In the meanwhile, a “quick fix” can be recommended to growers with plantings of ‘Draper’ that suffer from GFD. It is generally recommended that growers work with their consultants to employ calcium foliar sprays during late bloom and the early stages of fruit development to increase fruit calcium and prevent GFD. These applications should be made with caution as products such as calcium chloride pose the risk of phytotoxicity and the negative effects of phytotoxicity could out-weigh the benefits of their application if applied at the wrong rate or date (e.g., burning of flowers and early fruit causing a reduction in yield). Therefore, applications should be made at modest rates and under appropriate weather conditions to increase the chances of a net benefit of increased harvestable yields. In addition, expensive calcium products are unlikely to outperform the basic calcium chloride product used in this study because this form of calcium is taken up by plant tissues with relative ease. Application of calcium to the soil is also unlikely to have any effect on GFD as the plant does not actively take up calcium from the soil until after the time when the calcium deficiency is thought to originate. In fact, most of the fields that are severely affected by GFD also have high levels of soil calcium.
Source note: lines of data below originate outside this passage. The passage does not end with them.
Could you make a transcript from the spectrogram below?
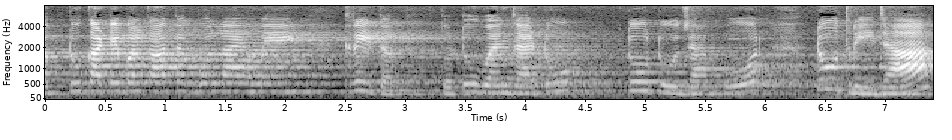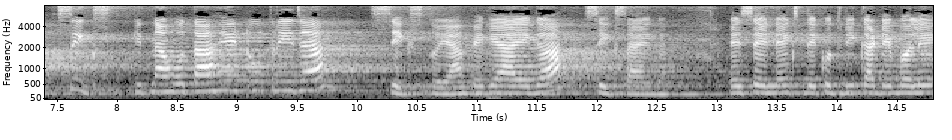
अब टू का टेबल कहाँ तक बोलना है हमें? थ्री तक। तो टू वन जा टू टू टू जा फोर टू थ्री जा सिक्स कितना होता है? टू थ्री जा सिक्स तो यहाँ पे क्या आएगा? सिक्स आएगा। ऐसे नेक्स्ट देखो थ्री का टेबल है।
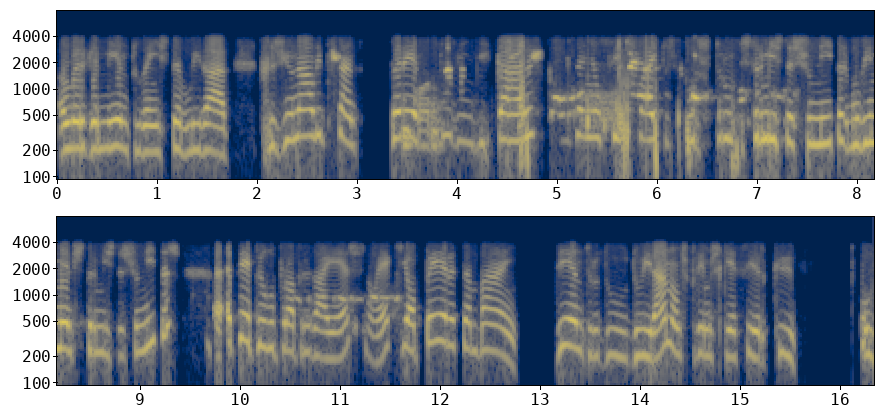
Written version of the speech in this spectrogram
alargamento da instabilidade regional, e, portanto, parece tudo indicar que tenham sido feitos por extremistas sunitas, movimentos extremistas sunitas, até pelo próprio Daesh, não é? Que opera também dentro do, do Irã, não nos podemos esquecer que o,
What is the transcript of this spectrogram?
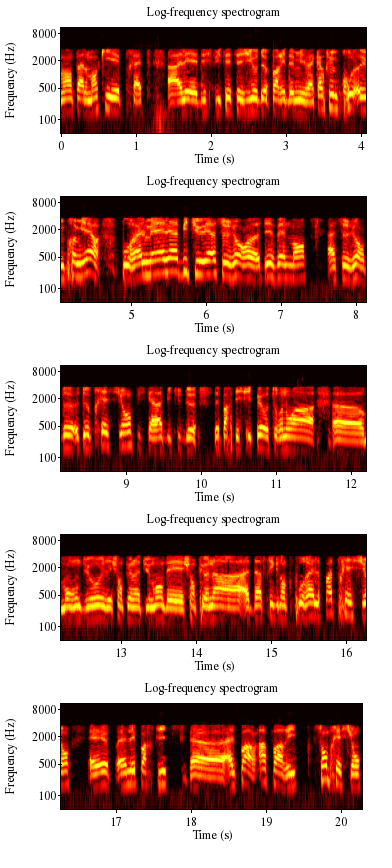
mentalement, qui est prête à aller disputer ces JO de Paris 2024. Une, une première pour elle, mais elle est habituée à ce genre d'événement, à ce genre de, de pression, puisqu'elle a l'habitude de, de, participer aux tournois mondiaux, les championnats du monde et championnats d'Afrique. Donc pour elle, pas de pression. Elle, elle est partie, euh, elle part à Paris sans pression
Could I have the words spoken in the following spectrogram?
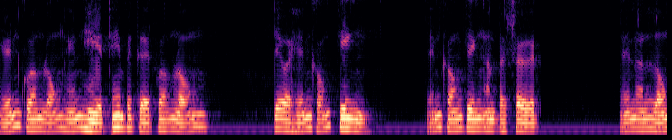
เห็นความหลง เห็นเหตุให้ไปเกิดความหลงเรียกว่าเห็นของจริง เห็นของจริงอันประเสริฐ ห็นมันหลง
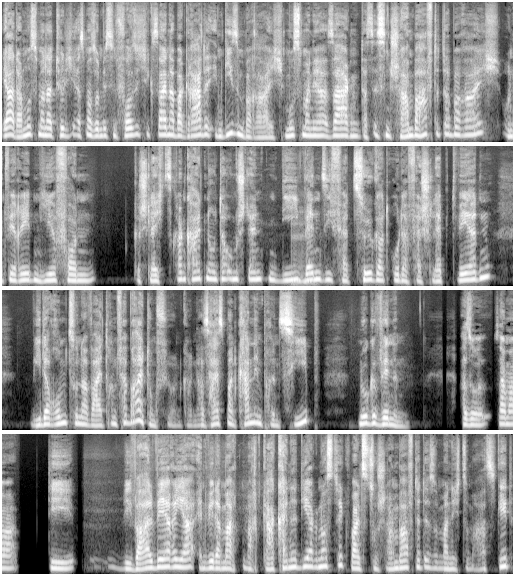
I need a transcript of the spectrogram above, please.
Ja, da muss man natürlich erstmal so ein bisschen vorsichtig sein, aber gerade in diesem Bereich muss man ja sagen, das ist ein schambehafteter Bereich und wir reden hier von Geschlechtskrankheiten unter Umständen, die, mhm. wenn sie verzögert oder verschleppt werden, wiederum zu einer weiteren Verbreitung führen können. Das heißt, man kann im Prinzip nur gewinnen. Also, sagen wir mal, die die Wahl wäre ja, entweder macht, macht gar keine Diagnostik, weil es zu schambehaftet ist und man nicht zum Arzt geht,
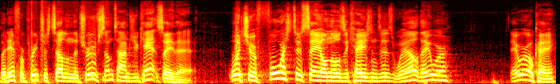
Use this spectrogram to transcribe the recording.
But if a preacher's telling the truth, sometimes you can't say that. What you're forced to say on those occasions is, well, they were, they were okay.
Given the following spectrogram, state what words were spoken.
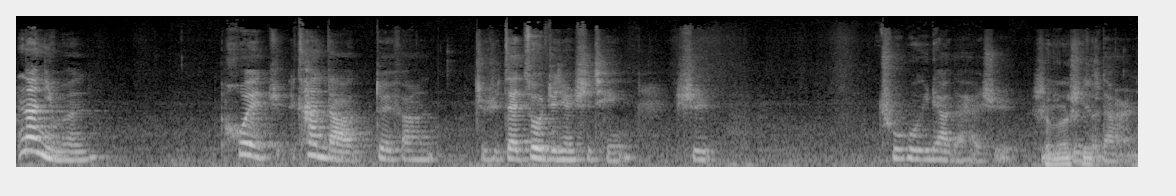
那你们会看到对方就是在做这件事情是出乎意料的，还是理什么事情所当然的？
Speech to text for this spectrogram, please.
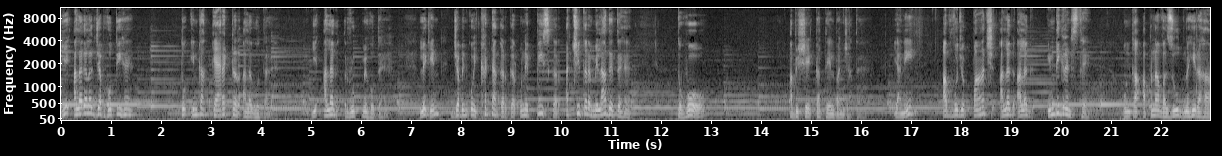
ये अलग अलग जब होती हैं तो इनका कैरेक्टर अलग होता है। ये अलग रूप में होते हैं। लेकिन जब इनको इकट्ठा कर कर उन्हें पीस कर अच्छी तरह मिला देते हैं तो वो अभिषेक का तेल बन जाता है। यानी अब वो जो पाँच अलग अलग इंडिग्रेंट्स थे, उनका अपना वजूद नहीं रहा।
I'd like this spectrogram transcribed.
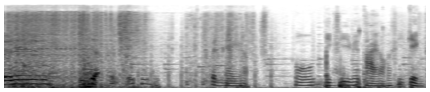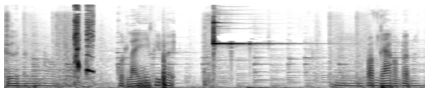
เอ้ยเฮ้ยเฮ้ยเฮ้ยเป็นไงครับ โอ้ยิงพี่ไม่ตายหรอกครับพี่เก่งเกินนะน้องๆกดไลค์ให้พี่ด้วยอืมปั๊มยาก่อนแป๊บนึง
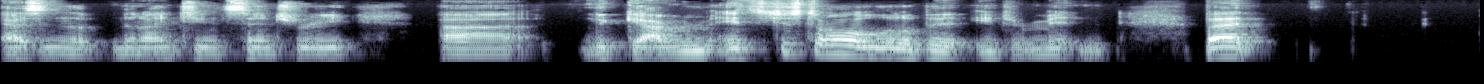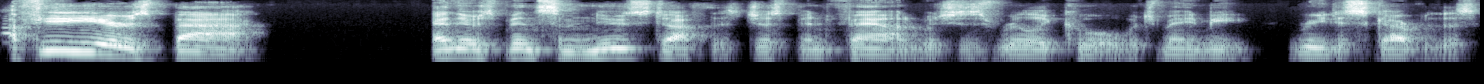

Until more research can be presented after the 2015 season, good luck in the season to come!
Participating growers; Mark Sweeney (BC Ministry of Agriculture); Tom Baumann and Zach Fleming (Expert Agriculture Team Ltd.); Karina Sakalauskas and Michael Dossett (BC Blueberry Council); Lisa DeVetter (Washington State University); and Bernadine Strik (Oregon State University).
Figure 3. Cross-section of affected fruit.
Photo E. Gerbrandt
Figure 2. Dropped fruit.
Photo E. Gerbrandt
Funding Provided By: